*** Opening Data for analysis ***

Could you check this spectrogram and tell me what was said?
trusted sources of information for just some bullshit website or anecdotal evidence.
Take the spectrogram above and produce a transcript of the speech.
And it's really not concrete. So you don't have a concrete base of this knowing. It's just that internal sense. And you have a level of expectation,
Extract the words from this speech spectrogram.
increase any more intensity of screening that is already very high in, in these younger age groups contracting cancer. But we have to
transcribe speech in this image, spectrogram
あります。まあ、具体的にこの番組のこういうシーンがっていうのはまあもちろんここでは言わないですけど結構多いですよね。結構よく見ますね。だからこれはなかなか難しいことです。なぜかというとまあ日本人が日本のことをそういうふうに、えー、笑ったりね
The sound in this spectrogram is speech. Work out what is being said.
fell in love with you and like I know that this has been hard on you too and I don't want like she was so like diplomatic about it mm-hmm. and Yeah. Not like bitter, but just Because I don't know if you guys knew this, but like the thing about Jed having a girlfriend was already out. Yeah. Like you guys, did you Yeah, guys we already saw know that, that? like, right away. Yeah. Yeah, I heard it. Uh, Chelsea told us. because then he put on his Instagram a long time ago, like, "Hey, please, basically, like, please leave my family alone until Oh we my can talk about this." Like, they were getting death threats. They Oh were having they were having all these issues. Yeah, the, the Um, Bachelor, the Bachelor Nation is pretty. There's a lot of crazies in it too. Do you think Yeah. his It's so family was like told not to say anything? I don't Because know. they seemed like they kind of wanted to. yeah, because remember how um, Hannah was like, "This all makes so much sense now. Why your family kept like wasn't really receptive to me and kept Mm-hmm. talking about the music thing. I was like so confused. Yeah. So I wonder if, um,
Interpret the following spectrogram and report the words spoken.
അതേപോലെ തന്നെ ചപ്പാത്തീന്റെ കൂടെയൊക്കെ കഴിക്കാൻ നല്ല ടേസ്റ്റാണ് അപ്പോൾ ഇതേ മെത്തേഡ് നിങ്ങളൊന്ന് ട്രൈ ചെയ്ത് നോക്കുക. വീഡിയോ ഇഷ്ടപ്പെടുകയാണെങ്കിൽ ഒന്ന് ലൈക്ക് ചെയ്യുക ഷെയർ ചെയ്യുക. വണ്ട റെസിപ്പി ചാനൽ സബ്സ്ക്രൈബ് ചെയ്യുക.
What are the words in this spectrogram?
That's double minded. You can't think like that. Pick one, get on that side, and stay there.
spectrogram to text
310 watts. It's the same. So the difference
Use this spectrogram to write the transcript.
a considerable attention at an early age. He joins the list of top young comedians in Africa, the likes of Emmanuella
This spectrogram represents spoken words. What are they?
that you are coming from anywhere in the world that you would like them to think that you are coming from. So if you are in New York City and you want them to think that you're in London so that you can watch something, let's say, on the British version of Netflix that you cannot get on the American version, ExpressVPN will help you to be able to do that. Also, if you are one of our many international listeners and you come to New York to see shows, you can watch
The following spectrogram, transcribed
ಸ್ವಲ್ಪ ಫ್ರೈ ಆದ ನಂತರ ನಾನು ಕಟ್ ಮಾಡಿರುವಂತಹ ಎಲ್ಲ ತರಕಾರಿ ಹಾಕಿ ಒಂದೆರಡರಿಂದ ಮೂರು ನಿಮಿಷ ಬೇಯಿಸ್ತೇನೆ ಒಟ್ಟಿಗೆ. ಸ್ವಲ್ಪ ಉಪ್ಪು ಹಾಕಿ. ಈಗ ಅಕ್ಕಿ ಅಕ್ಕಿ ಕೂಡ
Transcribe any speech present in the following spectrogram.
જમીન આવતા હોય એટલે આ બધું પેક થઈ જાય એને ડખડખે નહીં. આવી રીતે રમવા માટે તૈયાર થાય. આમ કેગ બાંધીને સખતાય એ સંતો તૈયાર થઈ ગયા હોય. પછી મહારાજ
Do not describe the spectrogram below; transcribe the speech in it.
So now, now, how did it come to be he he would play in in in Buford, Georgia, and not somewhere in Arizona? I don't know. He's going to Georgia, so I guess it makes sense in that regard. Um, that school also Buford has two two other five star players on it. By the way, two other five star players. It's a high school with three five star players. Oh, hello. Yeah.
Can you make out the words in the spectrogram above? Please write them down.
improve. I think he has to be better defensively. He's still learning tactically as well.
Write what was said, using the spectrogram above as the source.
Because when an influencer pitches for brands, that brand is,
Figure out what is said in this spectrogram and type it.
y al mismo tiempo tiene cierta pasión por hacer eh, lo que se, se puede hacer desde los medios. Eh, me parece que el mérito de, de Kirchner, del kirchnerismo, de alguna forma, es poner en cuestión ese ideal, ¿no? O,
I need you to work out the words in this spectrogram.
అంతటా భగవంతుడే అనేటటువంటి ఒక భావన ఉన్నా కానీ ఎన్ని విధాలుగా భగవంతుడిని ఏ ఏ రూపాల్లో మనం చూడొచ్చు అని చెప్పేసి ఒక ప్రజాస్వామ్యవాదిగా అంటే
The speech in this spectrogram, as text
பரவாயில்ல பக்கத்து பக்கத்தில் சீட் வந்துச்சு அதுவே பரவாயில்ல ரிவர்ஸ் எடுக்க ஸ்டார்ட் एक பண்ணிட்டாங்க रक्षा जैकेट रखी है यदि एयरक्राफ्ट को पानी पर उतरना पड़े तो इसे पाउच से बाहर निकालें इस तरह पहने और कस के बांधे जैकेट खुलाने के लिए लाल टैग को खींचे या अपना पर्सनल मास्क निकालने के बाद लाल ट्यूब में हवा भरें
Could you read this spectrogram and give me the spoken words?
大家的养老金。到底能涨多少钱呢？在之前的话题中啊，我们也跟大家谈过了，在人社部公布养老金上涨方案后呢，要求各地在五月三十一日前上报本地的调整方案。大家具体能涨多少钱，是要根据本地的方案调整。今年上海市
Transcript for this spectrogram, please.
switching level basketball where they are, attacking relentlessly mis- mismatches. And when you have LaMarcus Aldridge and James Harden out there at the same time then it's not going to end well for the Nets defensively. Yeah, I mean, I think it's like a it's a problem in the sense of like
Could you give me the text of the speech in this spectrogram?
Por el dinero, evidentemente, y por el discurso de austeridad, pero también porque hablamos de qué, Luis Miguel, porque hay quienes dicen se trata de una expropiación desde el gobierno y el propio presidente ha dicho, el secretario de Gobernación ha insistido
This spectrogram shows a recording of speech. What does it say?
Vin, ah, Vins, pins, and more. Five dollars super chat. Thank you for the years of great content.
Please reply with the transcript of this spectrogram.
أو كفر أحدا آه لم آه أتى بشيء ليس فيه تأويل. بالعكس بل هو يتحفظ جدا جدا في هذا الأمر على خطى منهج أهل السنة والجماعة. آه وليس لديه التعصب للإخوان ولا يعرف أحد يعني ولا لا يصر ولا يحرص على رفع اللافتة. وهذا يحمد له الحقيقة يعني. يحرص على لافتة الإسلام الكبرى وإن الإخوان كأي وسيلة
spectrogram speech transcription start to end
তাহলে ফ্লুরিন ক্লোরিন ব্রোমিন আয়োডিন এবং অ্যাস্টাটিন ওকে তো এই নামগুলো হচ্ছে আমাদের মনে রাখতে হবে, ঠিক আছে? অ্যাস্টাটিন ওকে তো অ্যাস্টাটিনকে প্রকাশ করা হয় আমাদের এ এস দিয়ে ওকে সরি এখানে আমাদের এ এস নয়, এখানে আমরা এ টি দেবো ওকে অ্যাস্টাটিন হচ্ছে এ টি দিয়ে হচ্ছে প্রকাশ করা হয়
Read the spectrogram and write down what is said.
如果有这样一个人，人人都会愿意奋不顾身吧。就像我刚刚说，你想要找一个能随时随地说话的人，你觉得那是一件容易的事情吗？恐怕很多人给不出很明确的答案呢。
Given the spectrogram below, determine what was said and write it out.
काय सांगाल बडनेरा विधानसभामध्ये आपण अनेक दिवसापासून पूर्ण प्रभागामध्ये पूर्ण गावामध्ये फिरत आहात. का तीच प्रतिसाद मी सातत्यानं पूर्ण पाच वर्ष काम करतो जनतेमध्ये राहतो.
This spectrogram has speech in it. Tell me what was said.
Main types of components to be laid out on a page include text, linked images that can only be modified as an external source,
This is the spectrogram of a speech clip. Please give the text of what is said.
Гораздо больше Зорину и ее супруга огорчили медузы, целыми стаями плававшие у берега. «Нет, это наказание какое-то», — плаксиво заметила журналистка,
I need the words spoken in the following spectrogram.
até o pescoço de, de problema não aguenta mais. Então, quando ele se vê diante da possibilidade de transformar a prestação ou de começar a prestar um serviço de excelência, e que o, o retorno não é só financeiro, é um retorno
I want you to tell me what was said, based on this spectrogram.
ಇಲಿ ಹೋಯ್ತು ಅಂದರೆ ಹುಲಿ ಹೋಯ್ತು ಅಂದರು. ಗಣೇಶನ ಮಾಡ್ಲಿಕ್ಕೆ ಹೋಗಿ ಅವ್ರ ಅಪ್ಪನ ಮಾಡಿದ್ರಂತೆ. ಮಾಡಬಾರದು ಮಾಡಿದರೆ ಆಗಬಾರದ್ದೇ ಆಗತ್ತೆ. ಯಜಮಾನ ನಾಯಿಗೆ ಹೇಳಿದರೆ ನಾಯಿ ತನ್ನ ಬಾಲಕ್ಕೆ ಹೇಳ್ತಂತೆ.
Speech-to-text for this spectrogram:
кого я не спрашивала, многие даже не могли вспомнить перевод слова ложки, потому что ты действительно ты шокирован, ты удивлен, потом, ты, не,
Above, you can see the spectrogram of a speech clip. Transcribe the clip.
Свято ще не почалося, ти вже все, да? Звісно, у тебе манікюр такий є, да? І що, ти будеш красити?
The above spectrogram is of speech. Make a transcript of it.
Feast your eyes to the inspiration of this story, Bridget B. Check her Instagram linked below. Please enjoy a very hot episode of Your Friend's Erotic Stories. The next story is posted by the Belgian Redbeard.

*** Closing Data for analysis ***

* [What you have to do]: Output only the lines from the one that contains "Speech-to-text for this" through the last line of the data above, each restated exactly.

* [Response to this task]:
Speech-to-text for this spectrogram:
кого я не спрашивала, многие даже не могли вспомнить перевод слова ложки, потому что ты действительно ты шокирован, ты удивлен, потом, ты, не,
Above, you can see the spectrogram of a speech clip. Transcribe the clip.
Свято ще не почалося, ти вже все, да? Звісно, у тебе манікюр такий є, да? І що, ти будеш красити?
The above spectrogram is of speech. Make a transcript of it.
Feast your eyes to the inspiration of this story, Bridget B. Check her Instagram linked below. Please enjoy a very hot episode of Your Friend's Erotic Stories. The next story is posted by the Belgian Redbeard.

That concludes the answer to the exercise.